If fully moneyed, your revocable living trust avoids both probate, in your state of house when you pass away, and ancillary probate, in any other state where you own property. If you don’t fund your trust, it will NOT avoid probate anywhere.
The term “supplementary probate” is used to explain probate in a state other than the state of your last residence. If you own a home in Florida in your specific name, but you live and pass away in New York, ancillary probate will be held in Florida and probate will be held in New York.
Ancillary probate suggests two lawyers (one certified in each state), 2 courts and 2 executors or administrators (one in each state), two sets of charges, and, possibly, even two different sets of beneficiaries (if state intestacy laws apply.)
You can completely avoid probate and secondary probate with a totally moneyed revocable living trust. “Completely funded” means that all of your assets have been funded, or transferred, into the trust.
Non-retirement properties with titles have the titles changed to the name of the trust. For instance, Brad Pitt’s checking account would not stay in his name, Brad Pitt, but rather would be moved to the name of his trust, Brad Pitt, Sole Trustee, or his successors in trust, under the Brad Pitt Living Trust, dated June 3, 2011.

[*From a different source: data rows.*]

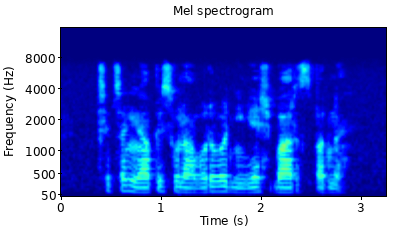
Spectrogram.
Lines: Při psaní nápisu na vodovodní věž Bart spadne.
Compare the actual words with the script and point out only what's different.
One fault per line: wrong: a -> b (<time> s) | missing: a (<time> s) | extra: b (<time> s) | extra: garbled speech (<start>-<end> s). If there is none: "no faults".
no faults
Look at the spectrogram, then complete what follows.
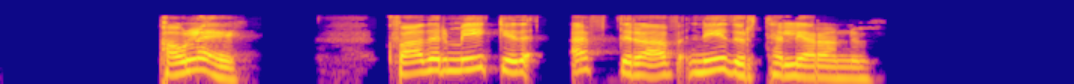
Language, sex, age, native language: Icelandic, female, 40-49, Icelandic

In addition, Brad Pitt’s retirement possessions, life insurance coverage, and annuities would not name Angelina Jolie as the recipient, but instead would name Brad’s trust, Brad Pitt, Sole Trustee, or his followers in trust, under the Brad Pitt Living Trust, dated June 3, 2011. In this manner, all possessions would be managed by the arrangements in the trust.
Assets that frequently cause supplementary probate are time shares, getaway houses, condos, and any personal effects such as home furnishings and automobiles owned in another state.
If you wish to avoid probate and ancillary probate, make certain that your revocable living trust is totally funded and talk to a certified estate planning lawyer.